You can find funny-sounding treats in restaurants all over the world. Deep fried candy bars is a conundrum I discovered in Florida—I always think of KFC-style secret recipe breading over a Butterfinger bar and gag a little. Menus in Asia, however, offer meme-worthy meal titles that pique your interest—and, sometimes, put off your palate.

I found reading English-translated restaurant menus in China to be one of the big perks of going out to eat in a “fancy” restaurant (“fancy” often just meaning tablecloths without holes and English-translated menus; you can infer the kind of “not-fancy” restaurants I usually frequented). Chinese dishes are often given names that are meant to be beautiful or auspicious, rather than descriptive of the ingredients and origin of the foodstuff. 

This is why you get menu entries like “Eight Tastes Chicken” (eight is lucky in China), “Ants Climbing a Tree,” “Crossing Bridge Noodles,” and “Crispy Pigeon Hanging Fire.”

Ants Climbing a Tree” or ma yi shang shu () is a popular dish from Sichuan province in the Southwest. It consists of ground pork in a fiery red sauce over thin noodles. I’ve had it with rice noodles and bean noodles. It has its name from the tiny bits of meat that cling to the noodles like insects on a branch.

Crossing Bridge Noodles” or guo qiao mixian (过桥线) is another famous Chinese entree with a strange name, this time from Yunnan province. Yunnan is the southwest-most province in China, abutting Thailand and Myanmar. As in Thailand and other Southeast Asian cultures, rice vermicelli is popular in Yunnan. To make Crossing Bridge Noodles, you start with hot broth, add ingredients (raw ones first, to be cooked by the hot liquid), and finally “cross the bridge” taking vermicelli from another bowl into your soup bowl. When you use chopsticks to do this, the noodles form a little bridge. There’s debate over whether this is really why the dish has this name, but I think this explanation is the most fun.

However, not all dishes have the same name throughout the country, or even from restaurant to restaurant. When I first moved to China, I enjoyed going to a hole-in-the-wall family restaurant that served food from far northern China. The first time I ate there some friends did all the ordering for the group.  When the food arrived, my partner and I were wowed by the restaurant’s lean, tangy sweet and sour pork. Then, a week or so later Dan and I went back by ourselves, armed with a dictionary, and showed the waiter a series of entries: “sweet,” “sour,” and, of course, “pork.” The waiter was patient and eager to help us, but completely baffled as to what we wanted. What on earth was this barbaric sweet and sour pork? We were stumped as well, since we knew we’d eaten exactly that just a week prior. That day we made do with our “point and shoot” method of ordering (akin to throwing a dart at a map and deciding to go there) and were sure to follow up with our friends later.

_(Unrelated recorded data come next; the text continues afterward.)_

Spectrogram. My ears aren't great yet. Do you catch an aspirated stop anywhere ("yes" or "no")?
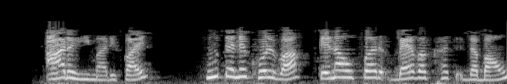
yes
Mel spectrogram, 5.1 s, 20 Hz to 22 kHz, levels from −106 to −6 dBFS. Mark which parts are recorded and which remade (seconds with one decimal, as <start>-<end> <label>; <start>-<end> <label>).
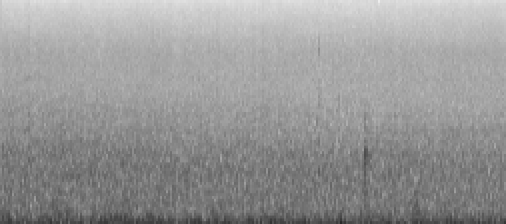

It turned out, the right way to order sweet and sour pork in that restaurant was to ask the waiter for guo bao rou, or, literally translated, “Pot Enveloped Meat” with “meat” being generally understood as “pork.” Unfortunately, as I found out when we moved towns, only that style of sweet and sour pork can be called that; going to other restaurants and ordering it only garnered me more than the usual amount of quizzical looks from staff.
Igor, bring me some...tofu.

Later, when I lived in Guizhou province, I discovered a tofu dish that I insisted on ordering for the pleasure of saying the name: “Brain Tofu,” dou fu nao (豆腐 ). A specialty of one particular restaurant in the town I lived in, it is a soft-set curd, the consistency of a not-quite-finished flan, resting in watery brine. It’s the color of our “little gray cells” too. Not entirely appetizing to look at, it was however a great fire quencher when paired with Guizhou’s other, spicy, cuisine.

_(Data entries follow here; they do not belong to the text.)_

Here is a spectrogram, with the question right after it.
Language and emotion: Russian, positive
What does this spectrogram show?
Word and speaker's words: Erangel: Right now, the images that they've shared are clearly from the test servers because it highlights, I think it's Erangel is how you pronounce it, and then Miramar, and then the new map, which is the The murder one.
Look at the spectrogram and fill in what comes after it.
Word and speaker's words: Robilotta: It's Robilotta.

What strange menu items have you found while traveling? 


  1. I love the strange names that you always find in China, Beth. I love the descriptive nature of the names. "Ants climbing a tree" is especially evocative, especially since you described it so clearly.

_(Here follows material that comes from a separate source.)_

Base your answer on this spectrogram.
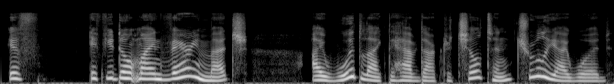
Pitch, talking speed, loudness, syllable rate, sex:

  2. Beth, you and your recent adventures just keep me in stitches. I read your first paragraph and knew I was in for another great "Beth adventure." Keep em coming!

  3. I giggled all the way through this post, Beth. I once helped a restaurant in la Paz, Bolivia and translated their menu. They had some great translations of their own into English (wish I could remember them!) but I think the Chinese excel in the interesting translations on menus department.

  4. You can't go to a restaurant in China without a camera. This should be law. Take pictures of the food, take pictures of the funny menu items. :) Thanks for the comments!

  5. When I first moved to East Germany, I ordered a dish in a restaurant because of its name - then wished I hadn't. It was called Hackpeter, which means "chopped Peter," and turned out to be a kind of steak tartare. Raw hamburger on toast topped with a raw egg. The name, combined with the appearance, quite took my appetite away. I must have had a horrified look on my face because the waitress smiled and took the food away without another word.